In case you didn’t notice, Britain just held an election and the ruling Conservative Party, which had expected to win by a landslide, got hammered. The experts had given Jeremy Corbyn, the leader of the opposition Labour Party, almost no chance to win. To be sure, he campaigned on a platform of stringent opposition to long years of Conservative-ordained austerity — a message that resonated especially with students and the discontented. But, still, who would vote for a not-entirely-reformed Marxist, a man who has publicly flirted with the IRA and Hugo Chávez and Hamas?
As it turned out, there were plenty of voters who preferred “Loony” Labour to the incumbents; enough of them to strip Prime Minister Theresa May of her majority. Once again, the pundits were confounded.
Wednesday’s horrific fire in Grenfell Tower in West London may help to explain why things turned out this way. The 24-storey building was an island of public housing in a surrounding sea of high-end real estate — the sort of ultra-fabulous homes that have proliferated in the city in recent years as soaring prices have driven out middle-class families.
The residents of Grenfell had long warned about poor safety in their building, but no one was listening. Their ominous predictions came true on the morning of the fire. The central fire alarm system failed; sprinkler systems malfunctioned.
So far 17 have died, but the final toll is likely to be much higher. There were probably about 600 people in the building when the fire started. In scenes reminiscent of the World Trade Towers on 9/11, some chose to jump from the upper floors rather than being burnt alive.
Yet the culprits this time were not terrorists. Many Londoners immediately blamed systematic neglect by the powers that be. Danny Vance, a local pastor, didn’t pull his punches: “The disparity in this country between rich and poor is disgusting,” he told an interviewer from a London newspaper. “This would not have happened in those £2 million, £5 million flats around the corner.”
Some of the theories about the fire may prove to be overblown. Some locals claimed that the fire was fuelled in part by cladding that had recently been added to the outside of the structure to make it look like less of an eyesore to the surrounding upmarket neighbourhoods. But that such ideas are even being aired tells you a lot about the problems festering in British society.
You do not have to take my word for it. In an article in Wednesday’s edition of the Financial Times — a publication not usually suspected of sympathy for the “Loony Left” — columnist Edward Luce argues that the Anglo-American world has become the victim of its own arrogance.

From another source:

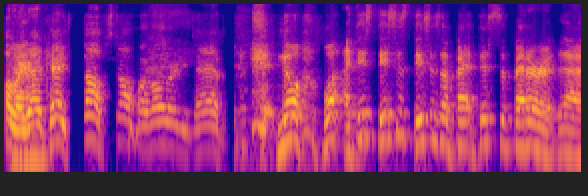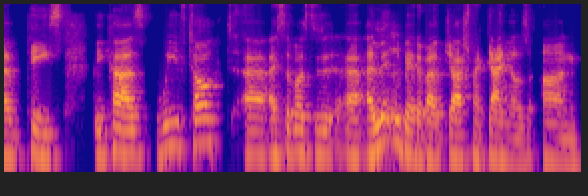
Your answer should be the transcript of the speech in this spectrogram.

He recalls how both Britain and the United States embraced thoroughgoing free market reforms during the “Reagan-Thatcher revolution of the 1980s”. They had good reasons for doing so, he contends, but they overdid it: “Hundreds of thousands of French lawyers and financiers may have moved to London in the last generation. Many more British have been priced out of their own capital city.”

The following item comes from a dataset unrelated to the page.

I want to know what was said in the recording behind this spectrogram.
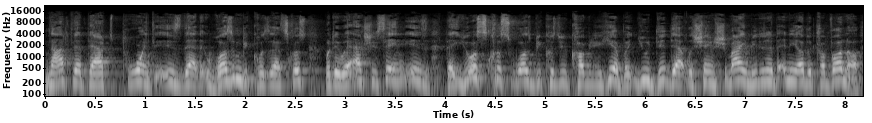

As Luce goes on to note:“How do you put a value on democracy? For all its stagnation, France has done a better job at keeping its left-behinds above water than its Anglo-Saxon rivals. There are more prime-aged French males in jobs than in the US, an unimaginable statistic even ten years ago. France’s level of income inequality is lower than that of either the US or the UK, both of which are near the top of the Gini coefficient league [a leading measure of income inequality]. Among the OECD club of developed economies, only Chile and Mexico score worse than the US. What applies to France is truer of Germany, which looks set to re-elect a moderate government in September.”
Just for good measure, Luce points out that the British and Americans have a long record of boasting about their economic adaptability that sits poorly with these grim realities. Small wonder that many younger people in both countries increasingly feel that capitalism does not live up to its storied reputation.
To be sure, the problems faced by the liberal democracies go beyond mere economics. There is also a pervasive sense of division and distrust, a swelling paranoia of disenfranchisement. President Donald Trump’s voters, whom he calls “the Forgotten People”, seem to be motivated as much by cultural anxiety as anything else. Those who voted for Brexit felt compelled to take back control over their own lives — “sovereignty” — from a distant and threatening Brussels.
Yet the economic factor cannot be ignored, especially when disasters such as Wednesday’s fire in London show that ingrained inequality can be a matter of life or death. Are the West’s leaders listening?
Christian Caryl is an editor with The Washington Post’s Global Opinions section